▶ **What you have to do**:
Extract every line between the one with "I need a transcript of this spectrogram." and the end of the entries, both included, word for word and free of pictures.

▶ **Dataset records**:
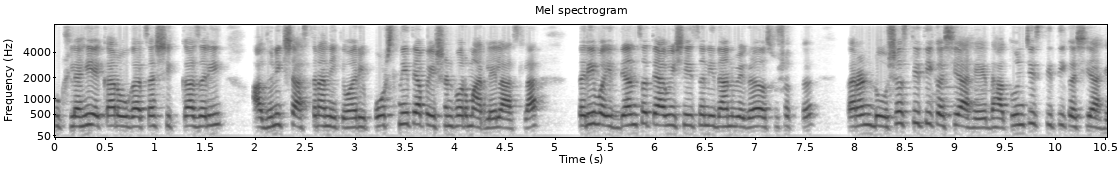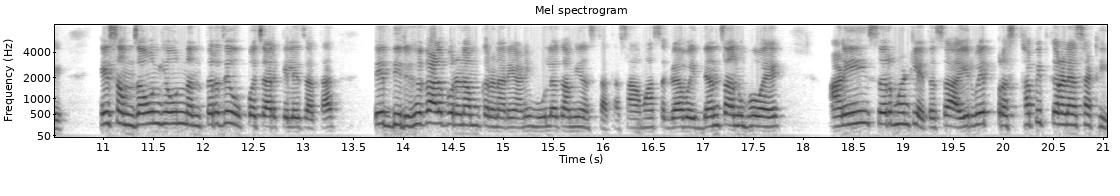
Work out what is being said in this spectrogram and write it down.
कुठल्याही एका रोगाचा शिक्का जरी आधुनिक शास्त्रांनी किंवा रिपोर्ट्सनी त्या पेशंटवर मारलेला असला तरी वैद्यांचं त्याविषयीचं निदान वेगळं असू शकतं. कारण दोषस्थिती कशी आहे धातूंची स्थिती कशी आहे हे समजावून घेऊन नंतर जे उपचार केले जातात ते दीर्घकाळ परिणाम करणारे आणि मूलगामी असतात. असा आम्हा सगळ्या वैद्यांचा अनुभव आहे. आणि सर म्हटले तसं आयुर्वेद प्रस्थापित करण्यासाठी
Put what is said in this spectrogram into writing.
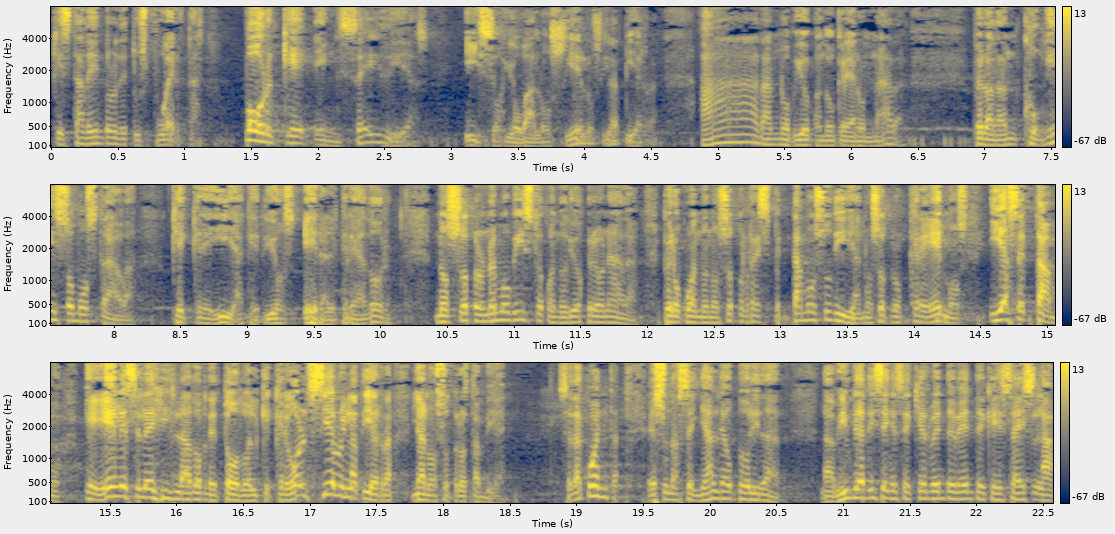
que está dentro de tus puertas. Porque en seis días hizo Jehová los cielos y la tierra. Ah, Adán no vio cuando crearon nada. Pero Adán con eso mostraba que creía que Dios era el creador. Nosotros no hemos visto cuando Dios creó nada, pero cuando nosotros respetamos su día, nosotros creemos y aceptamos que Él es el legislador de todo, el que creó el cielo y la tierra, y a nosotros también. ¿Se da cuenta? Es una señal de autoridad. La Biblia dice en Ezequiel 20:20 que esa es la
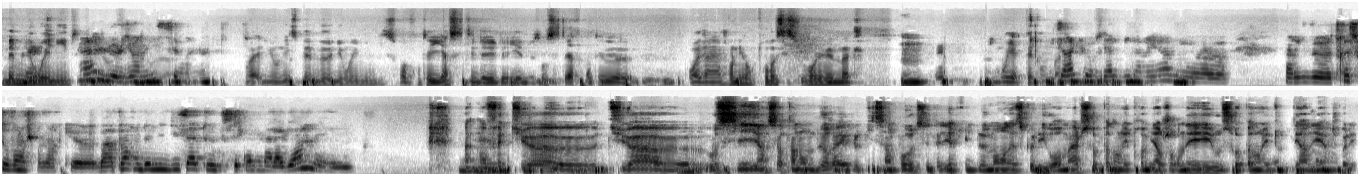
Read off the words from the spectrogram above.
même Lyon et Nice. Ah, le Lyon-Nice, c'est vrai. Ouais, Lyon-Nice, même euh, Lyon et Nîmes qui se sont affrontés hier, c'était il y a deux ans, c'était affronté euh, pour la dernière journée. On retrouve assez souvent les mêmes matchs. Mm. Bon, il y a tellement de matchs. C'est vrai que le Real Villarreal euh, arrive très souvent, je remarque. Bah, à part en 2017 où c'est contre Malaga, mais en fait, tu as, euh, tu as euh, aussi un certain nombre de règles qui s'imposent, c'est-à-dire qu'ils demandent à ce que les gros matchs soient pas dans les premières journées ou soient pas dans les toutes dernières. Tu vois, les...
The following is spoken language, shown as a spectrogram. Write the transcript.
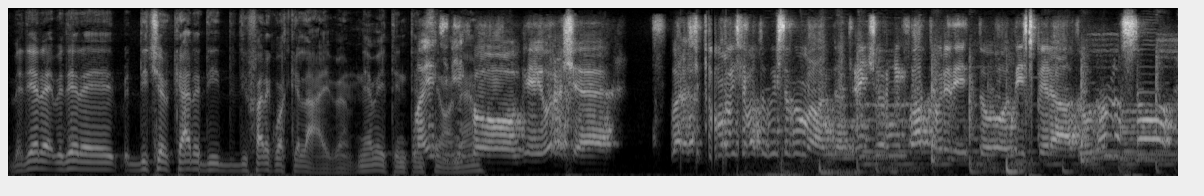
vedere, vedere, di cercare di, di, fare qualche live, ne avete intenzione? Ma io ti dico che ora c'è Guarda, se tu mi avessi fatto questa domanda tre giorni fa ti avrei detto disperato, non lo so.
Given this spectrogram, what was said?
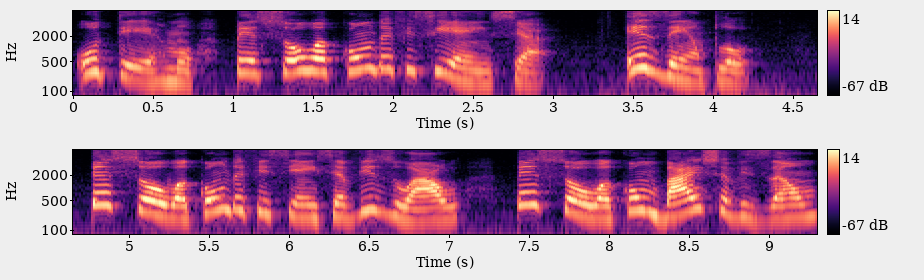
o termo pessoa com deficiência. Exemplo: pessoa com deficiência visual, pessoa com baixa visão,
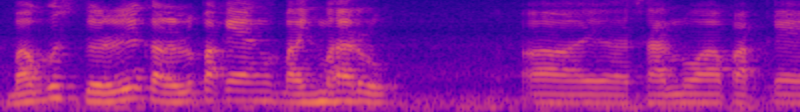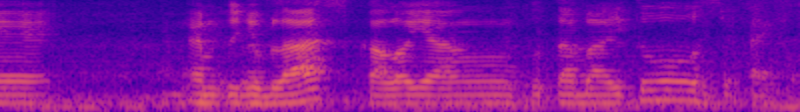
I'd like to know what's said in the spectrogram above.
Bagus dulunya kalau lu pakai yang paling baru. Uh, ya Sanwa pakai M17 kalau yang Futaba itu 7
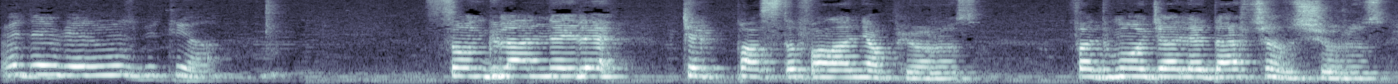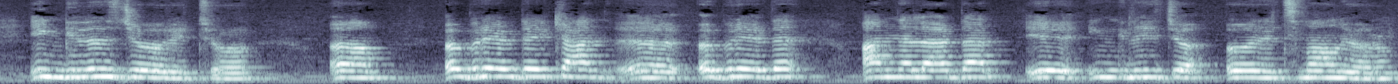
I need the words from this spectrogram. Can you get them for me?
Ödevlerimiz bitiyor. Songül anneyle kek pasta falan yapıyoruz. Fadime Hoca ile ders çalışıyoruz. İngilizce öğretiyor. Ee, Öbür evdeyken e, öbür evde annelerden e, İngilizce öğretimi alıyorum.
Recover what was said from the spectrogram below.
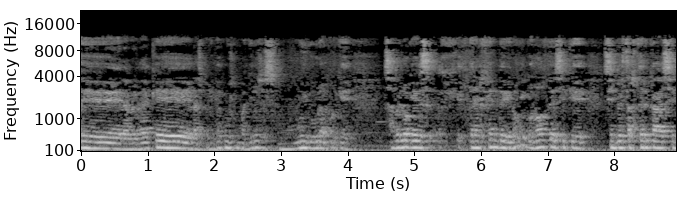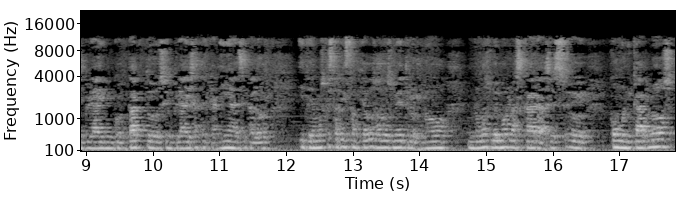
Eh, la verdad es que la experiencia con mis compañeros es muy dura porque saber lo que es tener gente ¿no? que conoces y que siempre estás cerca, siempre hay un contacto, siempre hay esa cercanía, ese calor y tenemos que estar distanciados a dos metros, no, no nos vemos las caras. Es, eh, comunicarnos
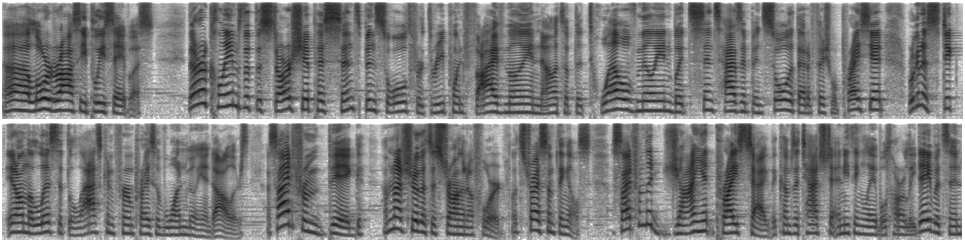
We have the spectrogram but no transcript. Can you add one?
Uh, Lord Rossi, please save us. There are claims that the Starship has since been sold for 3.5 million. Now it's up to 12 million, but since hasn't been sold at that official price yet, we're gonna stick it on the list at the last confirmed price of 1 million dollars. Aside from big, I'm not sure that's a strong enough word. Let's try something else. Aside from the giant price tag that comes attached to anything labeled Harley Davidson,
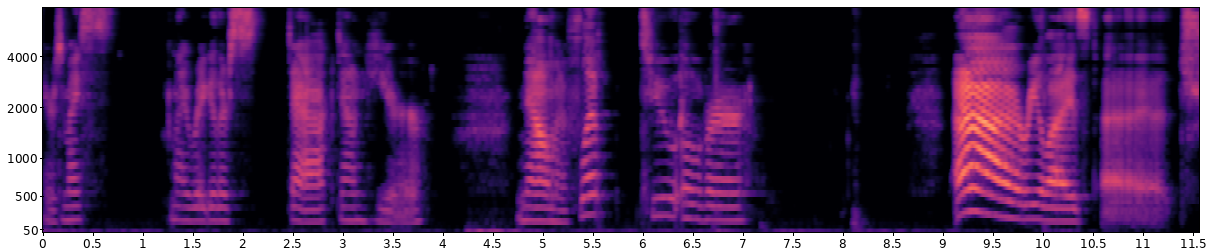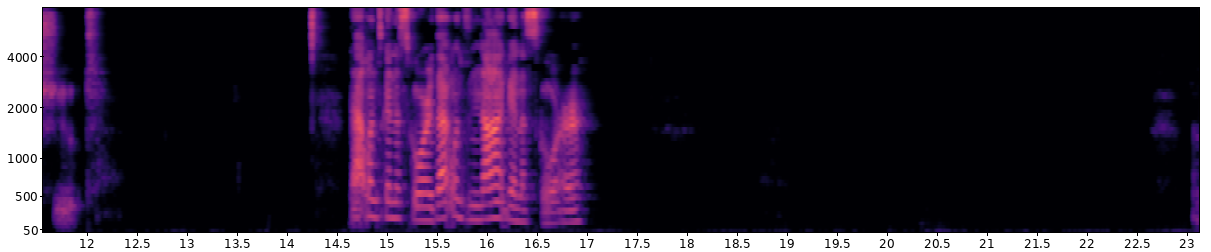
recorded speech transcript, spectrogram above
Here's my my regular stack down here. Now I'm to flip two over. Ah, I realized, uh, shoot. That one's to score. That one's not to score. I'm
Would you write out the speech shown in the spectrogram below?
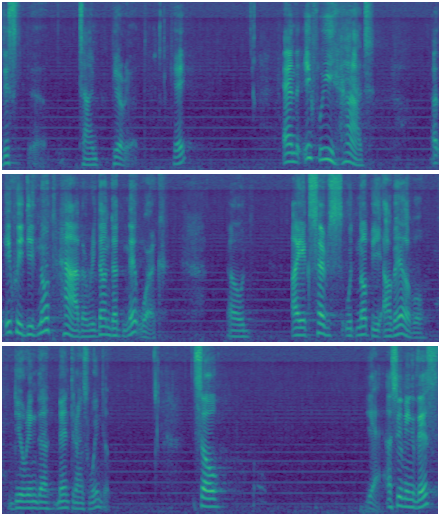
this uh, time period. Okay? And if we had, uh, if we did not have a redundant network, uh, IX service would not be available during the maintenance window. So, yeah, assuming this,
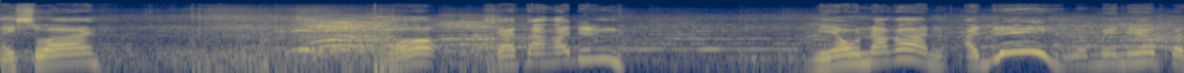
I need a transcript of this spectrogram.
Nice one. Oh, siya tanga din. Miyaw na kan. Aday, luminaw pa.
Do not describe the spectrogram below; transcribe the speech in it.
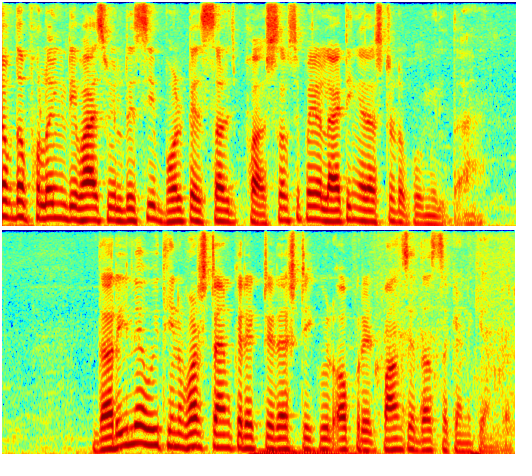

▶ **Output**:
I need a transcript of this spectrogram.
Nice one. Oh, siya tanga din. Miyaw na kan. Aday, luminaw pa.
Do not describe the spectrogram below; transcribe the speech in it.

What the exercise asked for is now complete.